The number of Scottish companies at higher than average risk of insolvency rose markedly over the course of 2017, according to insolvency and restructuring trade body R3.
In December, 26.6% of Scottish firms fell into the category of companies at greater than usual risk of insolvency, up by 36% from January 2017, when the equivalent figure was 19.6%. Scotland’s business community can however take some reassurance from its relatively strong position relative to other parts of the UK: Scotland has the lowest proportion of firms at above-average risk of anywhere in the UK. In all, nearly a third (32.9%) of UK businesses were at greater than average risk of insolvency in December, up from nearly a quarter (24.7%) in January.
Looking at different industry sectors, while some performed better than others, all of the sectors monitored by R3 saw their proportion of firms at above-average risk of insolvency rise between the start and the end of 2017.
In percentage terms, the restaurant sector saw the smallest rise in elevated risk levels from January (22.5%) to December (24.3%), up 8%, while the figures for the hotel industry rose by 36% over the same period, from 20% to 27.2%.

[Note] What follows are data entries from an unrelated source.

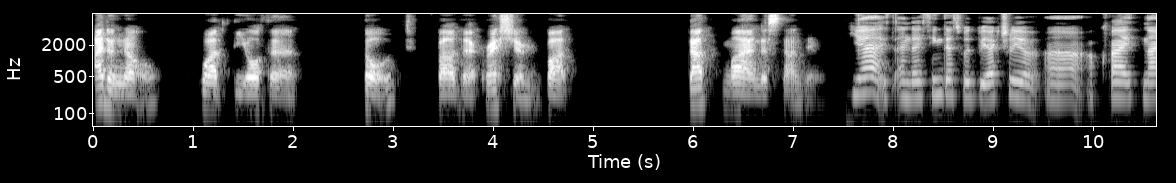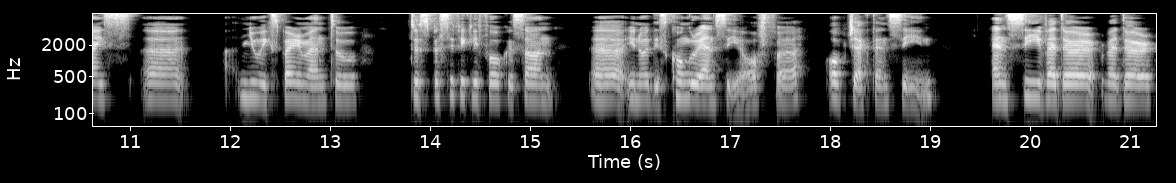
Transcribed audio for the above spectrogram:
I don't know what the author thought about the question, but That's my understanding. Yeah, and I think that would be actually a, a quite nice uh, new experiment to to specifically focus on, uh, you know, this congruency of uh, object and scene, and see whether whether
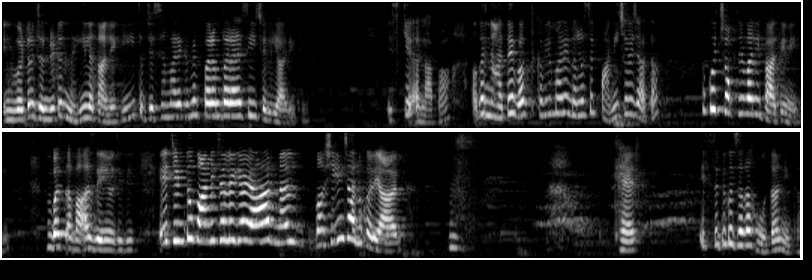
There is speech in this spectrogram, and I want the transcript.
इन्वर्टर जनरेटर नहीं लगाने की तो जैसे हमारे घर में परंपरा ऐसी ही चली आ रही थी। इसके अलावा, अगर नहाते वक्त कभी हमारे नलों से पानी चले जाता तो कोई चौंकने वाली बात ही नहीं थी। बस आवाज़ देनी होती थी, ए चिंटू, पानी चले गया यार, नल, मशीन चालू कर यार। खैर, इससे भी कुछ ज़्यादा होता नहीं था।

The Scottish technology and IT sector was the one which finished the year with the highest percentage of firms within it at greater than normal risk of becoming insolvent, at 40%, up from 34.1% in January. The December figure is marginally higher than the overall proportion of all tech/IT firms in the UK in the elevated risk category (39.8%).
Tim Cooper, Chair of R3 in Scotland and a partner at Addleshaw Goddard in Edinburgh, said “It’s not been the easiest of years for the Scottish economy, which is reflected in the overall increases in proportions of companies at higher than usual risk of insolvency. However, R3 has recorded rises in every sector it monitors in every part of the UK, so Scotland is not an isolated case in having seen its risk profile trend upward.”

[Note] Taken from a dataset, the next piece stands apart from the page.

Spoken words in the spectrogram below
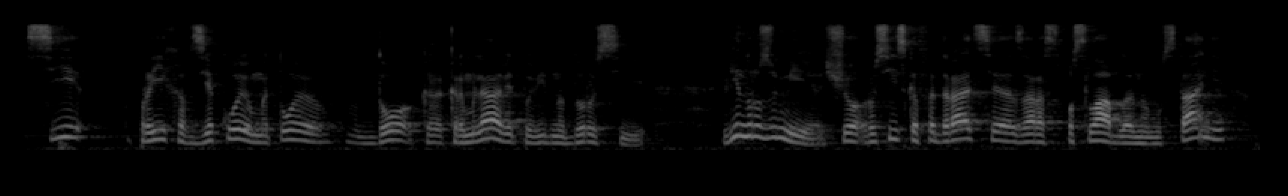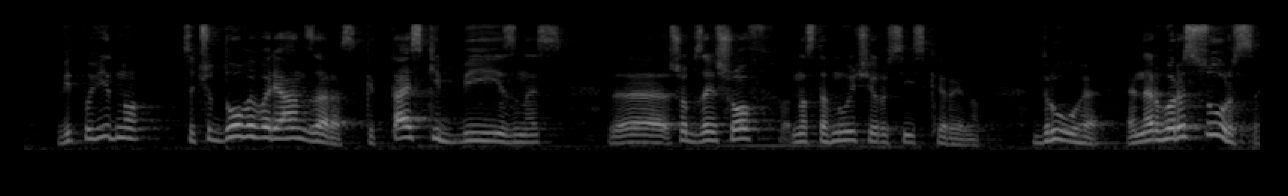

“A few factors likely to have played a part in the rise in risk levels include a hike in the National Living Wage, higher inflation, exchange rate fluctuations, and costs associated with owning or leasing commercial property. There is also some uncertainty around what the final Brexit deal will look like, which could cause headaches for Scottish businesses trying to plan ahead. Businesses need to know what the framework for EU imports and exports will look like in the next few years. A lot of Scottish firms rely on EU staff, too.
“It remains to be seen whether the changes recorded by R3 over 2017 will continue into 2018. Business advisors are anecdotally reporting more demand for their services from companies which are experiencing some degree of distress. Seeking advice from a qualified and accredited professional can be a wise move for any firm struggling to adapt to new market realities, and the sooner this advice is sought, the more options a firm will have to find workable solutions to the issues it faces. To start 2018 with confidence, we would recommend that all firms – whatever sector they are in – remain vigilant, keep on top of cashflow, and ensure they are keeping up with developments in technology and customer demand.”
The figures are from R3’s latest insolvency risk tracker. The tracker is compiled using Bureau van Dijk’s ‘Fame’ database and measures companies’ balances sheets, director track records and other information to work out their likelihood of survival over the next 12 months.